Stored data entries
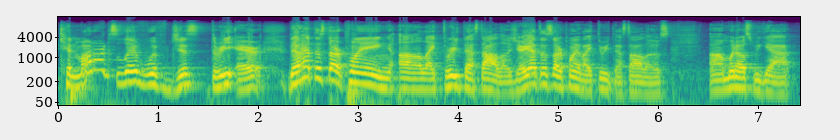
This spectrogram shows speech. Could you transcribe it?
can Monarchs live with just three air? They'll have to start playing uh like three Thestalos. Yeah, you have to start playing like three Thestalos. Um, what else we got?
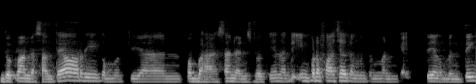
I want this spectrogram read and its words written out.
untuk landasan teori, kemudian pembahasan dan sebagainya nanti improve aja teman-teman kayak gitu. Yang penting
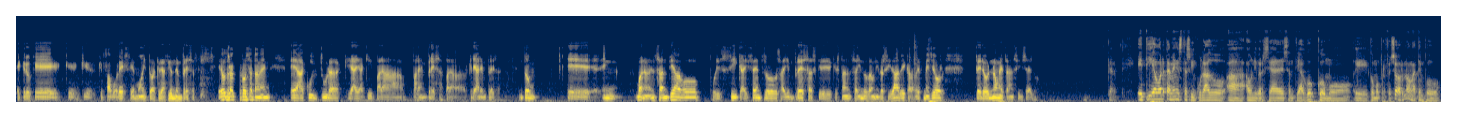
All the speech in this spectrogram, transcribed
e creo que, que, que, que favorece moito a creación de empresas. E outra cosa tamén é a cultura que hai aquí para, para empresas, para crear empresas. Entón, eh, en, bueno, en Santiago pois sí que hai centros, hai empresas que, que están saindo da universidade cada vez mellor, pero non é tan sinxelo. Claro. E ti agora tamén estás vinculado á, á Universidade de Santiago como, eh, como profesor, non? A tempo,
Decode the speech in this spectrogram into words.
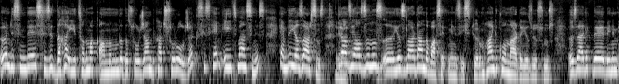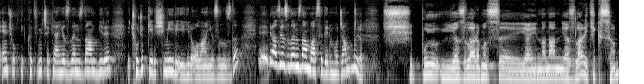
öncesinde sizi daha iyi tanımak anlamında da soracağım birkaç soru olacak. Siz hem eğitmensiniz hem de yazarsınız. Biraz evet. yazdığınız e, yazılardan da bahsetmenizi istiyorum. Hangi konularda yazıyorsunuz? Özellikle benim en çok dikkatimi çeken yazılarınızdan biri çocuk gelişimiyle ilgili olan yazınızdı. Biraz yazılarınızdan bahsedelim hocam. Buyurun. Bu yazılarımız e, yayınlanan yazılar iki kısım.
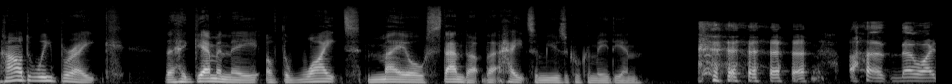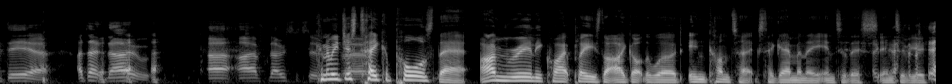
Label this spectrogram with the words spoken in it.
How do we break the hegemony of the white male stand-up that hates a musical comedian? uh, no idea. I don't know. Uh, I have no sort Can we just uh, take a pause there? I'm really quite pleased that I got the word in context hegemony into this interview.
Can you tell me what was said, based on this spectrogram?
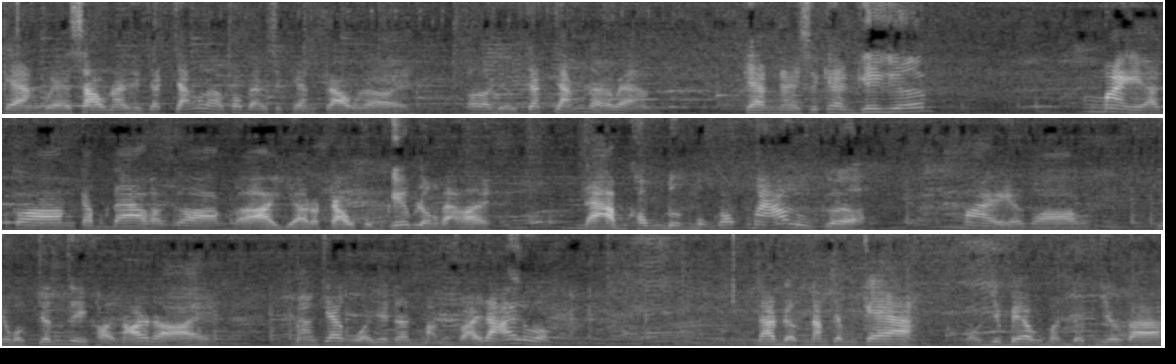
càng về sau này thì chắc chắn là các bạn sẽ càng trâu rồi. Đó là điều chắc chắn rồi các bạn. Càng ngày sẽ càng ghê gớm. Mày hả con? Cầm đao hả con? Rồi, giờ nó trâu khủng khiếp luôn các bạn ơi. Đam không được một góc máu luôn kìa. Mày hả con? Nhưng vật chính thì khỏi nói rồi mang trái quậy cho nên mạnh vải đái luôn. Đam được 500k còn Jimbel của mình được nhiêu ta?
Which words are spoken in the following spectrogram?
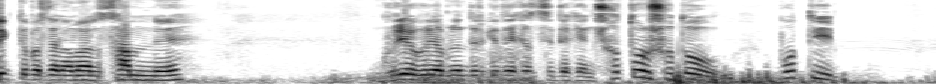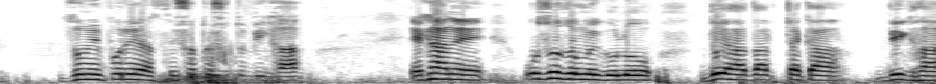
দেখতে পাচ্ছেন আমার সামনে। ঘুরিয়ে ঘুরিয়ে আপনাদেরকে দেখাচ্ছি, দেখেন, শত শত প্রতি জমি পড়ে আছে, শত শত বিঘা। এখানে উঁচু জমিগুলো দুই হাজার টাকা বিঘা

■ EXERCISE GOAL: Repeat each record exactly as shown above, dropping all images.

■ ANSWER BELOW:
This spectrogram shows speech. Could you transcribe it?
can Monarchs live with just three air? They'll have to start playing uh like three Thestalos. Yeah, you have to start playing like three Thestalos. Um, what else we got?
I want this spectrogram read and its words written out.
untuk landasan teori, kemudian pembahasan dan sebagainya nanti improve aja teman-teman kayak gitu. Yang penting
All the speech in this spectrogram, transcribed
e creo que, que, que, que favorece moito a creación de empresas. E outra cosa tamén é a cultura que hai aquí para, para empresas, para crear empresas. Entón, eh, en, bueno, en Santiago pois sí que hai centros, hai empresas que, que están saindo da universidade cada vez mellor, pero non é tan sinxelo. Claro. E ti agora tamén estás vinculado á, á Universidade de Santiago como, eh, como profesor, non? A tempo,
Decode the speech in this spectrogram into words.
öncesinde sizi daha iyi tanımak anlamında da soracağım birkaç soru olacak. Siz hem eğitmensiniz hem de yazarsınız. Biraz evet. yazdığınız e, yazılardan da bahsetmenizi istiyorum. Hangi konularda yazıyorsunuz? Özellikle benim en çok dikkatimi çeken yazılarınızdan biri çocuk gelişimiyle ilgili olan yazınızdı. Biraz yazılarınızdan bahsedelim hocam. Buyurun. Bu yazılarımız e, yayınlanan yazılar iki kısım.
Label this spectrogram with the words spoken in it.
How do we break the hegemony of the white male stand-up that hates a musical comedian? uh, no idea. I don't know. Uh, I have no sort Can we just uh, take a pause there? I'm really quite pleased that I got the word in context hegemony into this interview.
Can you tell me what was said, based on this spectrogram?
càng về sau này thì chắc chắn là các bạn sẽ càng trâu rồi. Đó là điều chắc chắn rồi các bạn. Càng ngày sẽ càng ghê gớm. Mày hả con? Cầm đao hả con? Rồi, giờ nó trâu khủng khiếp luôn các bạn ơi. Đam không được một góc máu luôn kìa. Mày hả con? Nhưng vật chính thì khỏi nói rồi mang trái quậy cho nên mạnh vải đái luôn. Đam được 500k còn Jimbel của mình được nhiêu ta?
Which words are spoken in the following spectrogram?
দেখতে পাচ্ছেন আমার সামনে। ঘুরিয়ে ঘুরিয়ে আপনাদেরকে দেখাচ্ছি, দেখেন, শত শত প্রতি জমি পড়ে আছে, শত শত বিঘা। এখানে উঁচু জমিগুলো দুই হাজার টাকা বিঘা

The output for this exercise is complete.